Considering Putin’s grand strategy, Posner doubts there’s much we can do to stop him meddling in Ukraine:
Putin is not interested in conquering his neighbors, which would be difficult to rule. He just wants them to be in Russia’s orbit. … This strategy is a less ambitious version of the Soviet Union’s strategy, and also not much different from what the United States did during the cold war, in places like Cuba and Nicaragua. It’s perfectly logical, and also likely to succeed because a big country cares more about its neighbors than other countries do, and can exert influence over them more easily than other countries can.
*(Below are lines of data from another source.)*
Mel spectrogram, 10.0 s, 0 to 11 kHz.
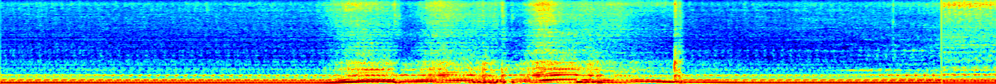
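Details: Big-turbo BMW E46 on a new tune, warm, open downpipe with no exhaust; engine blips up and settles back to steady idle, with extra rasp on the rev from a wastegate held on but not tightened.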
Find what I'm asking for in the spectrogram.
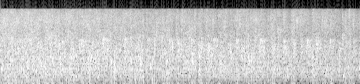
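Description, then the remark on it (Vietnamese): Steady, dense applause from a crowd, given as an offering to a Buddhist practice center, a loud continuous wash of many hands clapping at once with no single claps standing out, holding at an even level for several seconds with no voices. “Thôi mình cho cúng dường cho đạo tràng một tràng pháo tay.”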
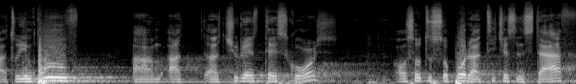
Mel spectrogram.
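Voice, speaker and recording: A man talks at a moderate pace in a flat, monotone delivery at a medium pitch, with noticeable background noise behind him. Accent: non-native. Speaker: school board candidate, pharmacist. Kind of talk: candidate forum speech.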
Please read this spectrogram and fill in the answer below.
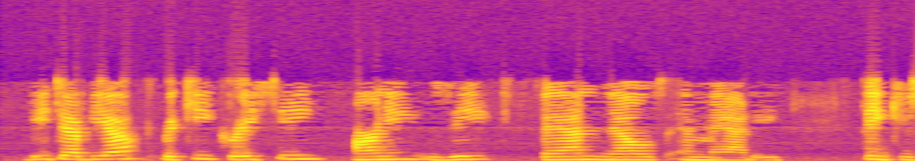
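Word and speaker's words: Bynne: I remembered how to say it because it's spelled B-Y-N-N-E, Nels, and Maddie. BW, Ricky, Gracie, Arnie, Zeke, Ben, Nels, and Maddie.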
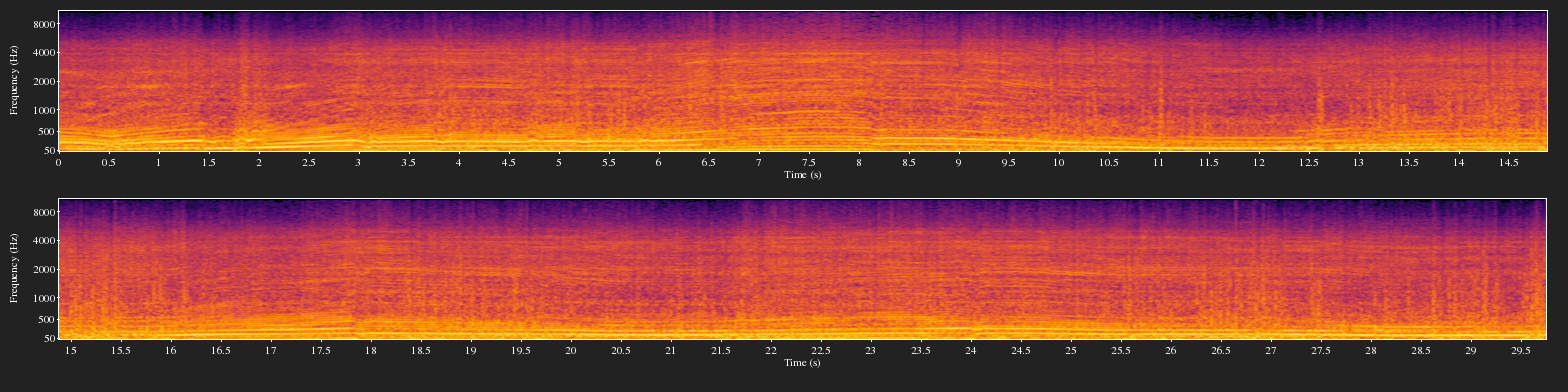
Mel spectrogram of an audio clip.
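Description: Sport motorcycle engine heard from on board, its revs climbing and dropping again and again as the bike accelerates out of and slows into corners.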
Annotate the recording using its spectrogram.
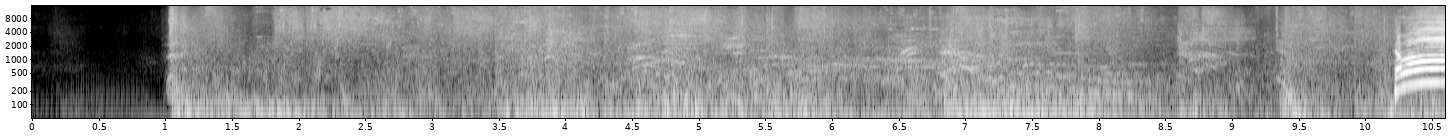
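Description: Game spells whoosh and crackle during a fast fight.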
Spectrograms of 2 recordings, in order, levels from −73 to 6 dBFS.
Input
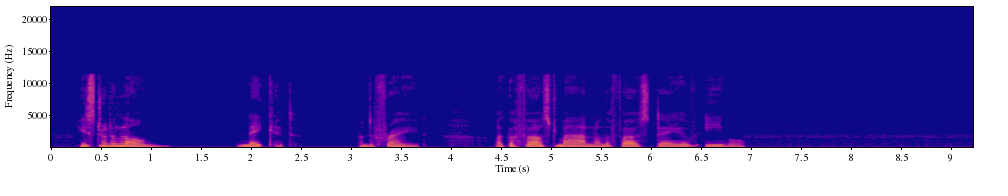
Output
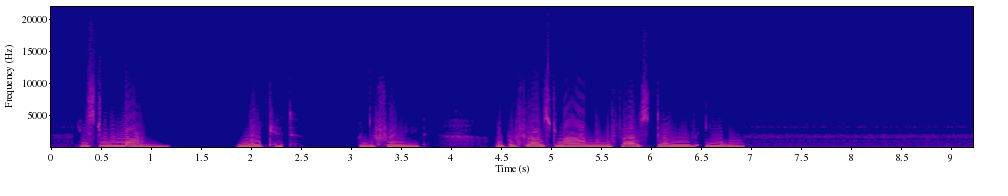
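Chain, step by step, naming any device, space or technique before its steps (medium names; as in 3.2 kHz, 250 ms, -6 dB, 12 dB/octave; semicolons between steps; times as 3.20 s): valve radio (band-pass 100–4600 Hz; valve stage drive 37 dB, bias 0.35; transformer saturation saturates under 110 Hz); trim +6.5 dB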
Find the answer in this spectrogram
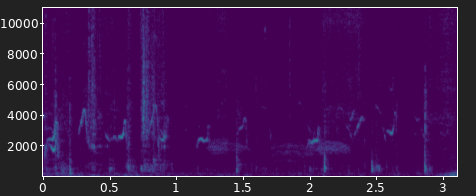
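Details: Indian francolin chicks giving short, high, slightly bending peeps at irregular intervals, mixed with sharp clicks and tapping handling noises throughout.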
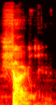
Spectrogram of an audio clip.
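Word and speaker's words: Chardalyn: Uh, and it turned it into this element called Shardlin. For those wondering how it's spelled, is C H A R D A L Y N.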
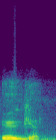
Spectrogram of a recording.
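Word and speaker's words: Hugues: say the name Hugh in French Hugh uh ug ah and we usually have es S at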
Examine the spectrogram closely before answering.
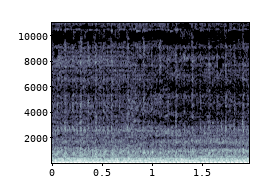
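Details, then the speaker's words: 1987 Bayliner Capri, converted to Holley Super Sniper 2300 EFI, first run after setup: steady low even rumble with regular firing, no misses or knocking, running open loop without oxygen sensor; idle position possibly a little low but idling about where it should be. "but it's running an open loop with no oxygen sensor idle position sensors maybe a little low i might back that off a little bit more but it's idling right about where it should"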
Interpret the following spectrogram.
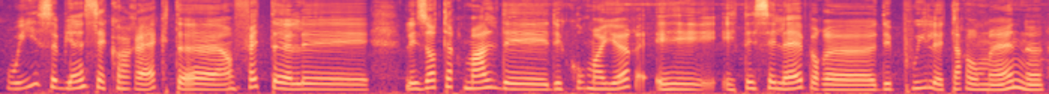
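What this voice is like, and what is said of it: Italian accent speaking French. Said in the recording (French): “avec l'accent italien”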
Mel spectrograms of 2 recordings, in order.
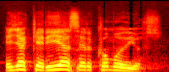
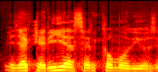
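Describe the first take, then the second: First: Said in the usual way. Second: Said again, much softer and lower, pressing the point; soft, low emphatic repeat of "Ella quería ser como Dios". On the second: Shown as a demonstration. Preacher repeats the key line.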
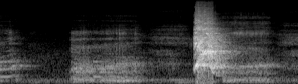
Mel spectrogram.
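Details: Angry Akita growling at another Akita that pays it no attention: a low, rough, harmonic growl swells for about a second, then a sudden sharp bark bursts out, followed by a quieter rumbling tail.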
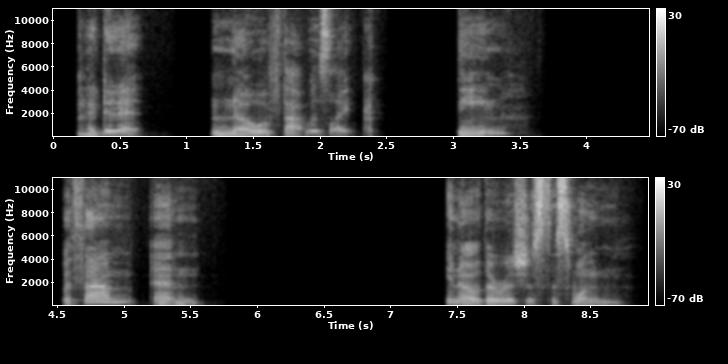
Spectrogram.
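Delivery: emotional, halting, words catching and breaking mid-phrase. Reflecting on the impact on kiddos who were upset: getting so emotional. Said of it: "I'm getting so emotional".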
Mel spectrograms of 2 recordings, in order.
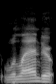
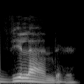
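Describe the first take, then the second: First: The name begins with a W sound. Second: The name begins with a soft V sound. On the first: The speaker calls it wrong. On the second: The speaker calls it right.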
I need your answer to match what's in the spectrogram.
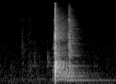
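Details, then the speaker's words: Miles Hivolt IT30 hipot tester wound up toward full 30 kV output. One sharp crack and a fading sizzle near the connector while the current meter wavers and rises: high-voltage discharge with current leaking to earth somewhere, location unknown. "quite a loud discharge now sounds to be coming they'll come around that connector somewhere"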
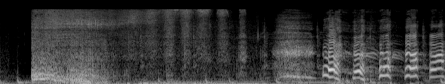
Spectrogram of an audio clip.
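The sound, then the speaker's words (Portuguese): Someone chokes and gasps after swallowing a beard hair: a sharp strained intake followed by rough coughing sputters and a series of short, harsh throat-clearing bursts, fairly loud with no talking. “não, foi um pedaço, foi um fio de barba, cara. Me engasguei aqui.”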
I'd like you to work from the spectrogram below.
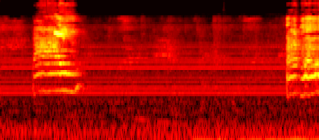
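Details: Pet blue-fronted amazon parrot talking: a harmonic, voice-like phrase near the start, then a brighter, rising utterance at the end, separated by a quiet pause with a low hum.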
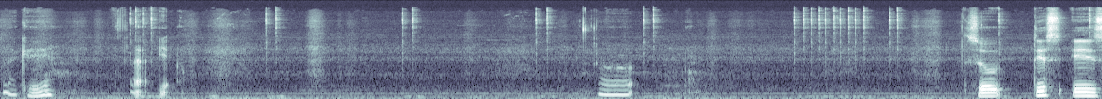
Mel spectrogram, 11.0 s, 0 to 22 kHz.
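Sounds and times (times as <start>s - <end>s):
low steady hum: 0.0s - 11.0s
computer mouse clicks: 2.6s - 2.9s, 4.0s - 4.3s, 5.3s - 6.6s, 7.9s - 9.1s.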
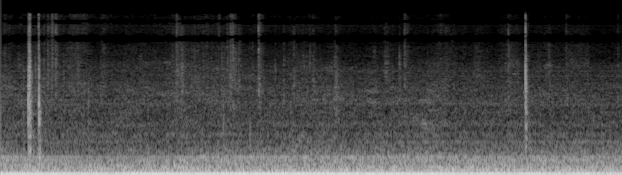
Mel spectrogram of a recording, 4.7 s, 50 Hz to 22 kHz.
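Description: Steady low hum and rumble inside the cabin of an Airbus A321neo, with a faint steady higher tone. Two short clicks, one just after the start and one near the end.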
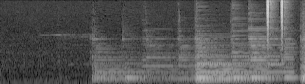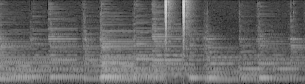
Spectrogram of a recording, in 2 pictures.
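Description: A live band's instrumental intro: acoustic guitar strumming starts about a second in and gets louder from about two seconds in, with a few sharp percussion hits over it.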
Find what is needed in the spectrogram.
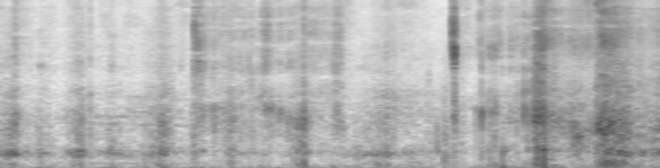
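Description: Close-miked biting and crunching of frozen sweet ice, a run of crisp crunches with a sharp crack about three seconds in and louder crunching near the end.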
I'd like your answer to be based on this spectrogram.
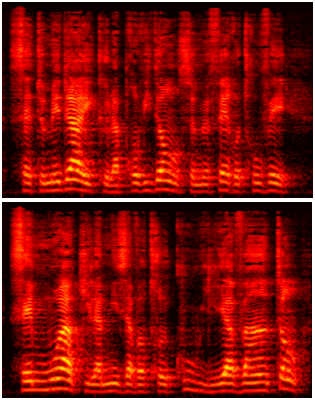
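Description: A woman voicing a rough old charcoal burner, a remorseful father, speaking low and slowly as if to himself. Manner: low, slow, murmured as if to himself. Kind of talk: audiobook character reading.

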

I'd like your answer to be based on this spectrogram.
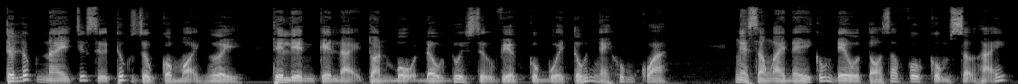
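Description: A man narrating a ghost story in a steady, suspenseful storytelling voice. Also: low-pitched, a little fast, no echo.

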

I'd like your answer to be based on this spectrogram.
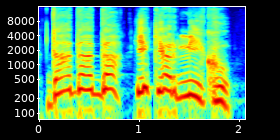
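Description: A man voicing an awestruck, superstitious village shepherd in an audiobook reading, with a high, exclaiming voice. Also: expressive, no echo, clean studio sound. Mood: amazed.

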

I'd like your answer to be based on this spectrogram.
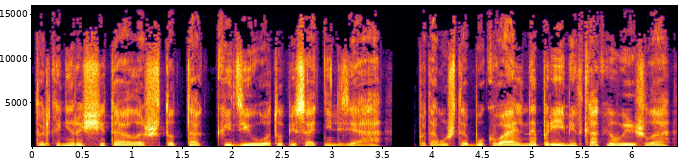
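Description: A man's voice: mid-range voice, dark tone, no echo, clean studio sound, close to an everyday voice. A man doing a fiery, scolding noblewoman. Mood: agitated scolding. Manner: scolding, quick to anger. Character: imperious hot-tempered older noblewoman.

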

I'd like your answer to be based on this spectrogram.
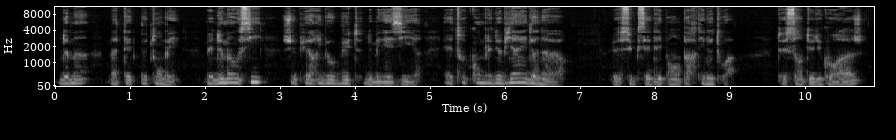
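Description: A man's voice: mid-range voice, animated, moderate pace, mellow, husky. A man voicing a calculating male seducer from a novel, speaking in an intense, commanding way.

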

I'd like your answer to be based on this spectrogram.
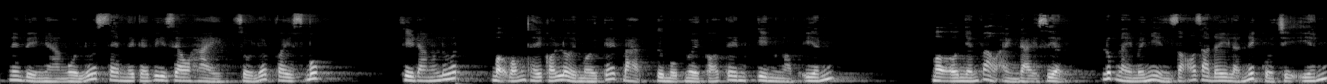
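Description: A woman narrating a family drama story in a steady voice. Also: deep voice, fairly quick, husky.

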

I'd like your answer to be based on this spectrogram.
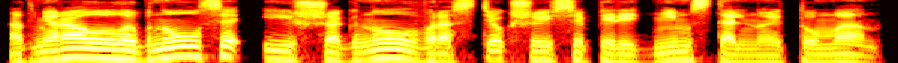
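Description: A man narrating an audiobook in a steady, dramatic storytelling manner. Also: on the low side, normal speed, no room sound, clean studio sound.

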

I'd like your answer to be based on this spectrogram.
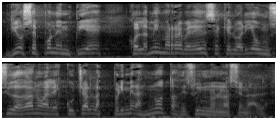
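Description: A man's voice: high voice, quick pace, bright, forceful tone. A man preaching a sermon as dramatic storytelling, theatrical and emphatic, speaking straight to his audience. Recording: echoey hall.

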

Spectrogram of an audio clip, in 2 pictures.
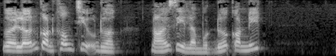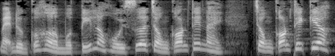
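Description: A woman's voice: fairly low pitch, a little slow, darkish tone, no echo, clean studio sound, natural voice. A woman voicing a young mother who scolds sharply, protective of her baby. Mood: angry. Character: young mother, angry and protective daughter-in-law.

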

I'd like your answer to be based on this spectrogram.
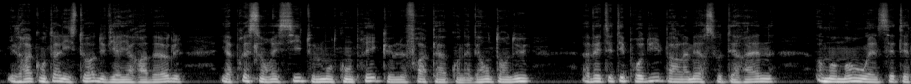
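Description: Dark, husky-voiced male audiobook narrator. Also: mid-range voice. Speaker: audiobook reader. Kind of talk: scripted narration.

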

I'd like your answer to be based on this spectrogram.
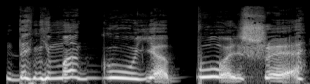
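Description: A woman's voice: measured pace, mellow, dry recording. Woman voicing a young woman in painful labor. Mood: strained, desperate. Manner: strained, pleading, high-pitched. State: in pain. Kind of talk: audiobook reading.

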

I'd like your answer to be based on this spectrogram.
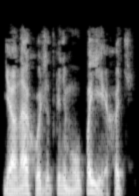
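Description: A man reading a smooth-talking young man who lies to win women over, eager and persuasive, in a storybook narration. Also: on the low side, moderate pace, fairly bright tone, dry recording, highs cut off.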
The implications for the West are also clear. It needs to decide whether the benefits of attracting Russia’s neighbors into the Western orbit are worth the risks of disorder that result from Russia’s retaliation.
But if Putin isn’t trying to conquer Ukraine, Andrew Foxall and Ola Cichowlas point out, he’s doing a terrible job of showing it:
Over recent weeks, Ukraine’s security agency has detained over a dozen individuals suspected of collecting intelligence for Moscow. Some were Ukrainian nationals, while others are suspected of being Russian “war tourists.” At least one was a Russian “spy” (albeit one apparently unaware that posting a photograph of herself holding an automatic rifle to VKontakte, Russia’s equivalent of Facebook, is not a usual part of espionage). Kiev has begun to limit the access of such individuals to Ukraine; it has ended unrestricted travel for Russians to the country and begun to turn away Russian journalists at the border. The rather farcical way Ukraine has gone about this, however, illustrates just how hard it will be for Kiev to find a workable approach. …
Russian tanks may not yet have crossed the Ukrainian border, but the Kremlin has already begun to invade eastern Ukraine. Moscow has infiltrated the Donetsk region with weapons more effective than Kalashnikovs: a new generation of Russian “liberators.” These men — convinced that Russia is surrounded by enemies and that only they understand what is needed to save it — are working overtime to restore “stolen” lands to the Kremlin. And they will not stop at Ukraine.
Meanwhile, Jamie Dettmer provides a reality check, recapping what has transpired since a deal to end the violence was signed last week:
Since the signing of the accord pro-Russian separatists in Slovyansk led by the thuggish former Soviet soldier Vyacheslav Ponomaryov have kidnapped more than two dozen people – including the town’s mayor; American reporter Simon Ostrovsky, roughing him up and holding him captive for two days; two Maidan activists; and five members of an official military mission from the OSCE, along with five Ukrainian military personnel accompanying them. Ponomaryov claimed responsibility for a successful grenade attack Friday on a military helicopter, injuring the pilot, in a nearby town.
In Kramatorsk, the police chief was kidnapped and the deputy mayor is languishing in hospital reportedly after being beaten up by pro-Russian militants for refusing to go along with a takeover last weekend of the town’s municipal building. There have been other reports of abductions across eastern Ukraine.
The most egregious separatist violence came early last week when the tortured bodies of Volodymyr Rybak, a local pro-Kiev politician, turned up along with the corpse of an unknown man. Ukrainian authorities blame Ponomaryov and Russian military intelligence officers they name as Ihor Strielkov and Ihor Bezlier for the murders. Ukrainian SBU officials say the Russians decided to kill the politician after he tried to raise the national flag on the municipal building in the town of Horlivska and he was transported to Slovyansk, they claim, where he was tortured and Ponomaryov was ordered to dump the body.